Task details
I would like you to output every record below exactly, apart from the pictures.

Input material
━━━━━━━━━━

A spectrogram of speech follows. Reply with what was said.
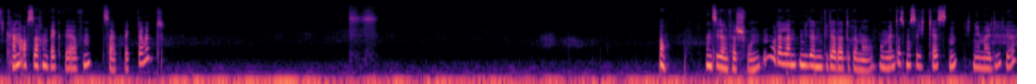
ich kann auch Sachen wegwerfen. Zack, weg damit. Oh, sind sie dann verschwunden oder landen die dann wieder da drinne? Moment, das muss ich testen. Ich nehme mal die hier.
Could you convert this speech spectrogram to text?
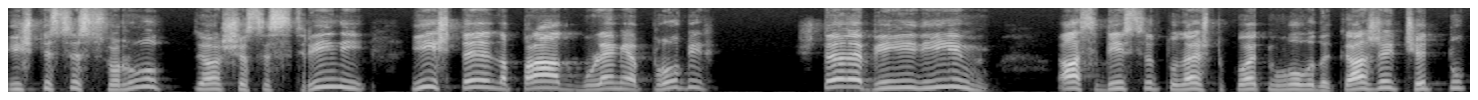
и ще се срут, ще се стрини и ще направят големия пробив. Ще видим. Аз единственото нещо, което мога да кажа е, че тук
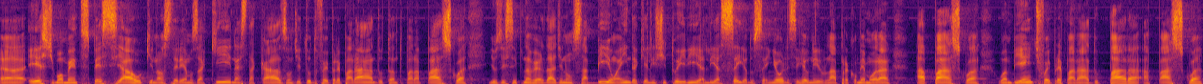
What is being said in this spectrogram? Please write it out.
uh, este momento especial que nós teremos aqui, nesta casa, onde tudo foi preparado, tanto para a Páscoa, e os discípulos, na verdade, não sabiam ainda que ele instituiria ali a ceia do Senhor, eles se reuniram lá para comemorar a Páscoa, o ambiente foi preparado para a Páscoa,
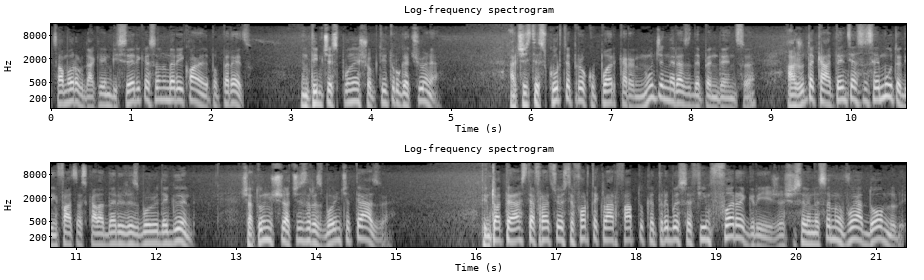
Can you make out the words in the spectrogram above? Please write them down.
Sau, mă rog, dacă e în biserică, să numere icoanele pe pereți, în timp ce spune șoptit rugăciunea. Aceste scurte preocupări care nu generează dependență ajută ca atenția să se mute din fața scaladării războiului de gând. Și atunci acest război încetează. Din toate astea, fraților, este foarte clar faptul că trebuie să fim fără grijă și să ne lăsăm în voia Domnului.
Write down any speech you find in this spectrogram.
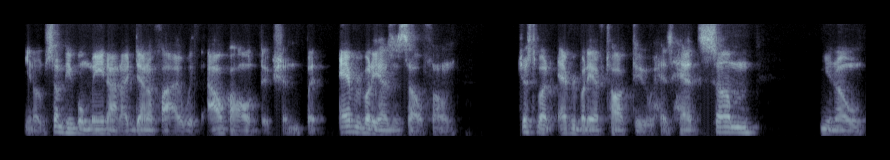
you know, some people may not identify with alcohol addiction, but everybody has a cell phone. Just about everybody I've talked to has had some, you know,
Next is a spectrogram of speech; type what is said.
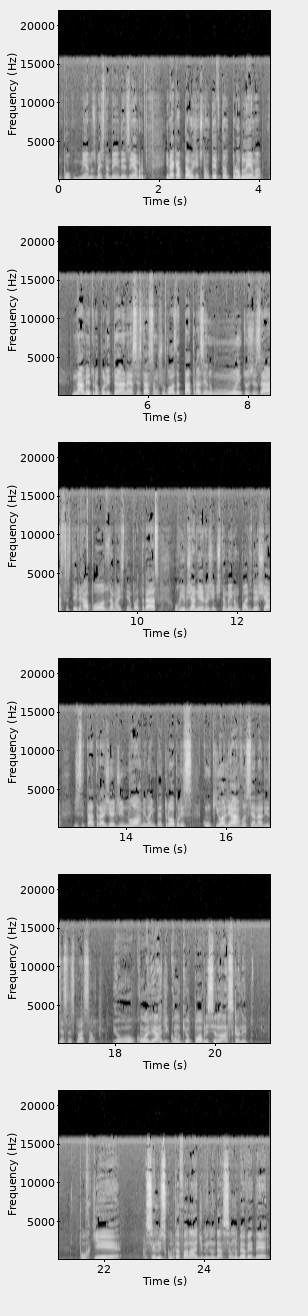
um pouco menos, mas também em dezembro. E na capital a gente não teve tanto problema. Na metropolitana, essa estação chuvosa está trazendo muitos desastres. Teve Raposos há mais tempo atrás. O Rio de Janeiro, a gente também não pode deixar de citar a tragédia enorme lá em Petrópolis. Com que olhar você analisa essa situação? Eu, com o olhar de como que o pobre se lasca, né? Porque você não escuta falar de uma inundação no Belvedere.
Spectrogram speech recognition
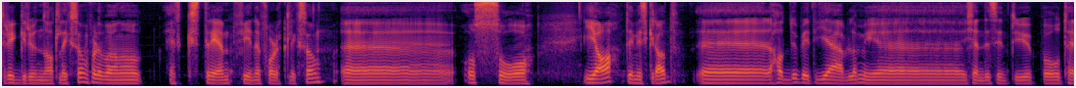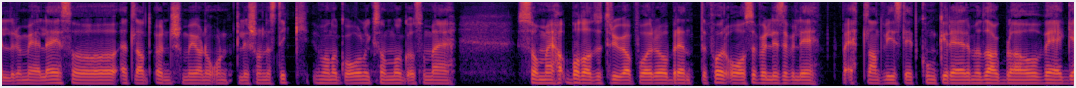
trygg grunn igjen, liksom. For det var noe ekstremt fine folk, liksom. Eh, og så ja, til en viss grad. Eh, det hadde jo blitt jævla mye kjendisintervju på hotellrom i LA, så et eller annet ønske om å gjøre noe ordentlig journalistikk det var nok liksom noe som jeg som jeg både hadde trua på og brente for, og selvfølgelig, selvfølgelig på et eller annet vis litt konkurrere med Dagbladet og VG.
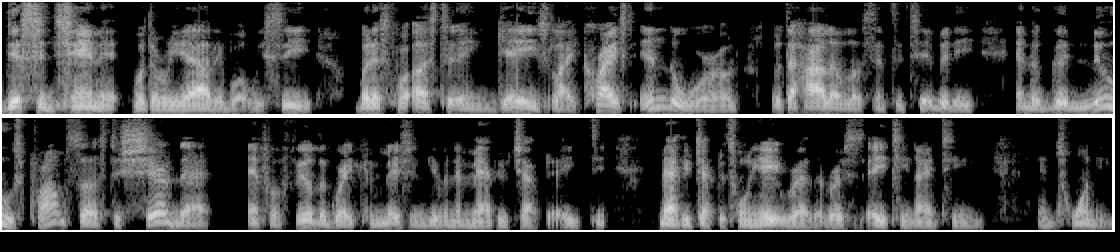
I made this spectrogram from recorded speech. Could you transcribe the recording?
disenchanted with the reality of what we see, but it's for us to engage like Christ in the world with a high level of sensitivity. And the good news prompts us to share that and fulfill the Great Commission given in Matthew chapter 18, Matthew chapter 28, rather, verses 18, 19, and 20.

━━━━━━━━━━

Answer
A spectrogram of speech follows. Reply with what was said.
ich kann auch Sachen wegwerfen. Zack, weg damit. Oh, sind sie dann verschwunden oder landen die dann wieder da drinne? Moment, das muss ich testen. Ich nehme mal die hier.
Could you convert this speech spectrogram to text?
и ще се срут, ще се стрини и ще направят големия пробив. Ще видим. Аз единственото нещо, което мога да кажа е, че тук
What is being said in this spectrogram? Please write it out.
uh, este momento especial que nós teremos aqui, nesta casa, onde tudo foi preparado, tanto para a Páscoa, e os discípulos, na verdade, não sabiam ainda que ele instituiria ali a ceia do Senhor, eles se reuniram lá para comemorar a Páscoa, o ambiente foi preparado para a Páscoa,
Can you make out the words in the spectrogram above? Please write them down.
Sau, mă rog, dacă e în biserică, să numere icoanele pe pereți, în timp ce spune șoptit rugăciunea. Aceste scurte preocupări care nu generează dependență ajută ca atenția să se mute din fața scaladării războiului de gând. Și atunci acest război încetează. Din toate astea, fraților, este foarte clar faptul că trebuie să fim fără grijă și să ne lăsăm în voia Domnului.
Write down any speech you find in this spectrogram.
you know, some people may not identify with alcohol addiction, but everybody has a cell phone. Just about everybody I've talked to has had some, you know,
Next is a spectrogram of speech; type what is said.
um pouco menos, mas também em dezembro. E na capital a gente não teve tanto problema. Na metropolitana, essa estação chuvosa está trazendo muitos desastres. Teve Raposos há mais tempo atrás. O Rio de Janeiro, a gente também não pode deixar de citar a tragédia enorme lá em Petrópolis. Com que olhar você analisa essa situação? Eu, com o olhar de como que o pobre se lasca, né? Porque você não escuta falar de uma inundação no Belvedere.
Spectrogram speech recognition
trygg grunn igjen, liksom. For det var noe ekstremt fine folk, liksom. Eh, og så ja, til en viss grad. Eh, det hadde jo blitt jævla mye kjendisintervju på hotellrom i LA, så et eller annet ønske om å gjøre noe ordentlig journalistikk det var nok liksom noe som jeg som jeg både hadde trua på og brente for, og selvfølgelig, selvfølgelig på et eller annet vis litt konkurrere med Dagbladet og VG.
I made this spectrogram from recorded speech. Could you transcribe the recording?
disenchanted with the reality of what we see, but it's for us to engage like Christ in the world with a high level of sensitivity. And the good news prompts us to share that and fulfill the Great Commission given in Matthew chapter 18, Matthew chapter 28, rather, verses 18, 19, and 20.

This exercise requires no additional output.